Nothing but the pictures may be left out. Restate the rest of the entries word for word.

--- Data for processing ---

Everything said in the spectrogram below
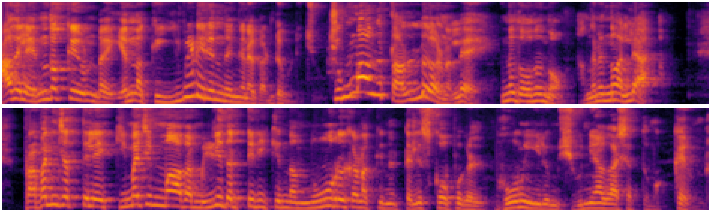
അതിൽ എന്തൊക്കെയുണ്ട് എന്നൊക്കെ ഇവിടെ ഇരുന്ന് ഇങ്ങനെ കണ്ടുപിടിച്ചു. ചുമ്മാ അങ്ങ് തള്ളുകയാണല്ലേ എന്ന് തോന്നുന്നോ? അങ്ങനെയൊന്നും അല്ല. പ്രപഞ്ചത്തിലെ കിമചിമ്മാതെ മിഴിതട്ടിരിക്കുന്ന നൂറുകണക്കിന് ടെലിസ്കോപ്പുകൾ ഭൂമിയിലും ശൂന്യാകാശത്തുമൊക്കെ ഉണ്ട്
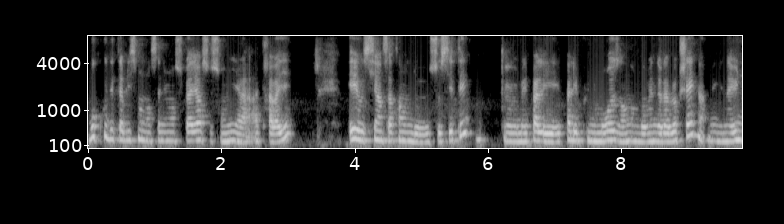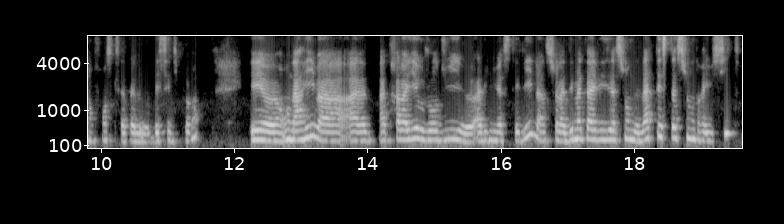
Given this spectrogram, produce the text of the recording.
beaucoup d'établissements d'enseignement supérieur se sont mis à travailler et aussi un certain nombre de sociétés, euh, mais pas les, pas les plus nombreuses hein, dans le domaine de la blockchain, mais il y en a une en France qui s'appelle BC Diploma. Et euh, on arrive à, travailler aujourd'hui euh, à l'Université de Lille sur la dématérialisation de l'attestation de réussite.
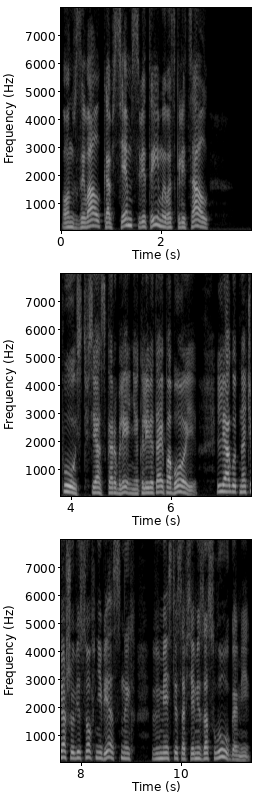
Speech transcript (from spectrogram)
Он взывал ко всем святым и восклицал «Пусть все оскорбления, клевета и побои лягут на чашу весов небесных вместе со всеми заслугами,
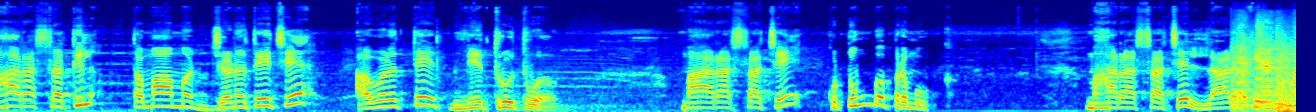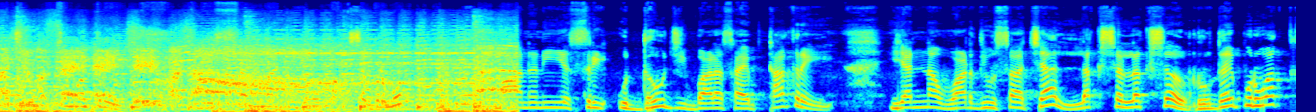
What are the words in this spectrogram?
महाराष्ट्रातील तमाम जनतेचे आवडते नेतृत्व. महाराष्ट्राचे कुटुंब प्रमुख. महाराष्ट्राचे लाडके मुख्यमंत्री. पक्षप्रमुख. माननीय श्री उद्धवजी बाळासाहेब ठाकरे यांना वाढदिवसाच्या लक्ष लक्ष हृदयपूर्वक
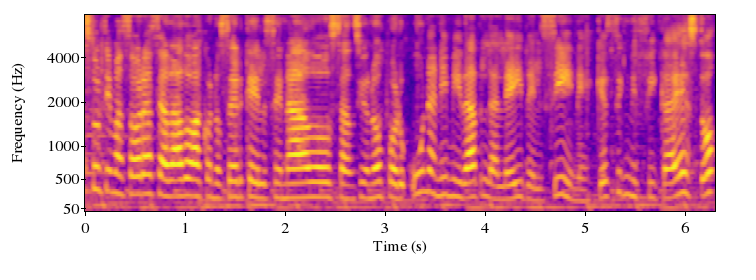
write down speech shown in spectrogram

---

## Result of the task
Everything said in the spectrogram below
അതിൽ എന്തൊക്കെയുണ്ട് എന്നൊക്കെ ഇവിടെ ഇരുന്ന് ഇങ്ങനെ കണ്ടുപിടിച്ചു. ചുമ്മാ അങ്ങ് തള്ളുകയാണല്ലേ എന്ന് തോന്നുന്നോ? അങ്ങനെയൊന്നും അല്ല. പ്രപഞ്ചത്തിലെ കിമചിമ്മാതെ മിഴിതട്ടിരിക്കുന്ന നൂറുകണക്കിന് ടെലിസ്കോപ്പുകൾ ഭൂമിയിലും ശൂന്യാകാശത്തുമൊക്കെ ഉണ്ട്
Given this spectrogram, produce the text of the recording.
beaucoup d'établissements d'enseignement supérieur se sont mis à travailler et aussi un certain nombre de sociétés, euh, mais pas les, pas les plus nombreuses hein, dans le domaine de la blockchain, mais il y en a une en France qui s'appelle BC Diploma. Et euh, on arrive à, travailler aujourd'hui euh, à l'Université de Lille sur la dématérialisation de l'attestation de réussite.
Speech transcript (from spectrogram)
Он взывал ко всем святым и восклицал «Пусть все оскорбления, клевета и побои лягут на чашу весов небесных вместе со всеми заслугами,
What are the words in this spectrogram?
महाराष्ट्रातील तमाम जनतेचे आवडते नेतृत्व. महाराष्ट्राचे कुटुंब प्रमुख. महाराष्ट्राचे लाडके मुख्यमंत्री. पक्षप्रमुख. माननीय श्री उद्धवजी बाळासाहेब ठाकरे यांना वाढदिवसाच्या लक्ष लक्ष हृदयपूर्वक
write down speech shown in spectrogram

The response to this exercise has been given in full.